Murdoch Books continues to deliver quality books on food. This month they’re releasing a new Annabel Crabb cookbook, plus a fascinating food history.
As I’ve said before, Murdoch Books are right up there when it comes to quality cookbooks, and two new releases today continue the trend.
Having Annabel Crabb on their lists must be a publishers dream. She’s smart as a whip, articulate, and has a massive fan base thanks to her astute Walkley award-winning journalism and Chat 10 Looks 3, her hugely popular podcast with Leigh Sales. In partnership with childhood friend, Wendy Sharpe, she also produces cookbooks that genuinely resonate with home cooks.
Just the suggestion that a new Annabel Crabb cookbook is in the wings is enough to send her followers flocking to bookshops to place pre-orders – and with good reason. Their previous book, ‘Special Delivery’, was a popular collection of simple, delicious recipes they’ve shared together over the years, and their new effort ‘Special Guest’ takes a refreshing look at cooking for guests.
We’ve all blithely thrown out casual lunch or dinner invitations that have later become cause for acute regret. The struggle with time constraints and family realities is real but, as Annabel and Wendy point out, your friends want to spend time with you and will certainly cope with domestic debris – especially if you’ve mastered their ‘one splendid thing done well’ mantra.
‘Special Guest‘ is a guide to taking simple basic dishes and turning them into something special with as little fuss as possible. This cookbook has you covered for any meal eventuality. The recipes are largely vegetarian, but many can happily accomodate the addition of meat, and there’s a selection that can be made vegan or gluten-free.
There are dishes with the wow factor, like an apricot, pistachio and rosewater coronet, for those who want to run with the whole ‘splendid’ option, and ideas for tarting up a simple salad or pasta dish for a fuss-free meal that can literally be thrown together for an impromptu lunch.
As the girls say, entertaining your friends shouldn’t result in tearful bouts of tidying (or ‘crydying’, as Annabel has christened it) and histrionics in the kitchen – it’s about having fun and being generous. Forget about the washing on the table – push it to one end and sit down with your guests for a chat and something delicious.

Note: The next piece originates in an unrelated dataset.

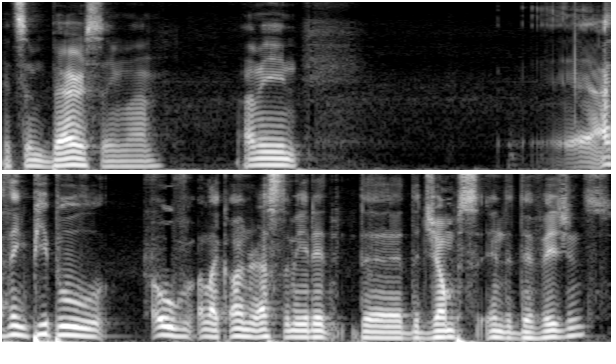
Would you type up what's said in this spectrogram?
It's embarrassing, man. I mean, I think people over like underestimated the the jumps in the divisions.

I feel sure ‘The Seven Culinary Wonders of the World‘, by Jenny Linford, will be of interest to many of my readers. It takes those with an interest in where their food has come from on a journey of discovery, exploring the origins and cultural history of seven everyday ingredients.
These are seven things that we all take for granted in our kitchens – pork, honey, salt, chilli rice, tomatoes and cacao – and each has a long, fascinating history. The stories behind some of these key ingredients are worthy of dedicated books (and some have them!) and in this book Linford walks us through their histories, methods of production and cultural significance, providing both traditional and modern recipes for each.
Each of these diverse foods has a fascinating story and Linford shares these in an engaging and accessible fashion. You’ll discover things about these staples that includes the importance of traditional community hog killing, the place of cacao in prehistoric South American cultures and the modern craft chocolate movement, the history of tomato sauce and why we enjoy the pleasurable pain of chillies.
Jenny Linford has written for the Financial Times, Time Out London Eating and Drinking Guide and has published several earlier food books. She’s cleverly condensed a wealth of research on these foods into a very approachable book and one that any committed food lover will enjoy.